Tuesday, January 08, 2008

Breakfast Lunch

Note: Don't try to go there. This restaurant is no more.

Cliquot Club Cafe
2929 East 25th Street

We ate breakfast at the Cliquot Club about a year ago. It's a coffee-shop/cafe, and after that first meal we decided that they weren't really ready to be reviewed. I think we may have even called them a "stove-less wonder," because we saw no evidence on the menu or on our breakfast plates that they had a stove top hidden somewhere behind their espresso machine. Given our traditional-breakfast loving crowd, we were rightly skeptical about a breakfast menu that doesn't include fried eggs or potatoes.

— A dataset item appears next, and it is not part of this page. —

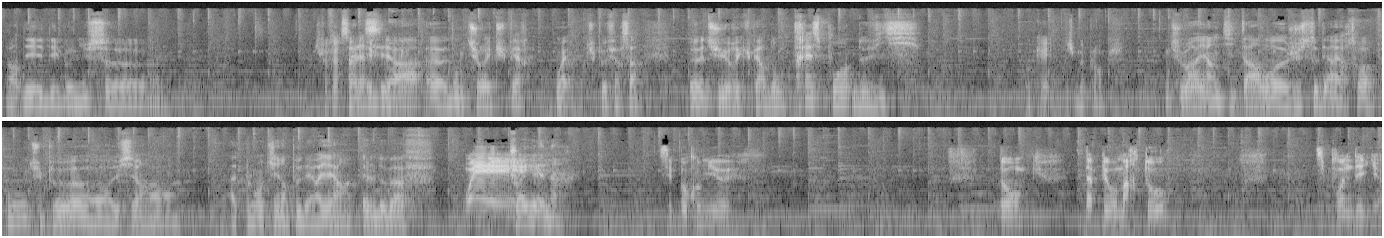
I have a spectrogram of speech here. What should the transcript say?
avoir des, des bonus euh, Je peux faire ça à la CA. euh, donc tu récupères. Ouais, tu peux faire ça. Euh, tu récupères donc 13 points de vie. Ok, je me planque. Donc tu vois, il y a un petit arbre euh, juste derrière toi où tu peux euh, réussir à, à te planquer un peu derrière. Elle de baf. Ouais Try again. C'est beaucoup mieux. Donc, taper au marteau, 10 points de dégâts.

Well, it's time to admit that they exist, because since our first visit, the Cliquot Club has become one of my new favorite sandwich spots in Minneapolis. I had a Derby Dunker there two days ago and thoughts of the delicious tomato dipping-sauce have danced in my head ever since. It was garlicky and fresh and flavorful. The sandwiches you should order at the Cliquot Club are the grilled panini sandwiches, and they have about a dozen delicious sounding options, most of which I can't wait to sample. I'm pretty sure there's a sandwich press involved in their creation, because I saw one, and I still didn't see a stove-top even though I (not very subtly) stuck my head all the way around the counter to find it. However, now that I've tasted these sandwiches, I think of the lack-of-stove more as an obstacle the Cliquot Club has valiantly overcome than a ridiculous cooking oversight. The sandwich bread has just the right amount of crunch from the grilling process without being too tough to easily bite through. The cheese is perfectly melted, and the various toppings play well together.

It turns out Minneapolis residents didn't need me to tell them that the Cliquot Club sandwiches are brilliant, because the place gets crowded, which makes me glad, because even during that first substandard breakfast I loved the atmosphere of this small, unassuming place. The service is welcoming and warm without being obsequious, and the lighting and furniture and paint colors all add to the calm, clean, and up-to-date feel of the place. Of course, the "atmosphere" is best on days when you don't get hit by a truck while you're eating, but the Cliquot Club can't really be held responsible for the crazy shit that happened that one day.

I'm still not quite sure about a breakfast place with only baked egg options, but sometimes we get a late start here at Twin Cities Breakfast Club, and we are forced to meet for what we call breakfast-lunch club (or on rare, very late days: breakfast-dinner club). On such a day, the Cliquot Club would be a good choice for us, but be warned that if they have the Derby Dunker special going on again that day, I call dibs on ordering it.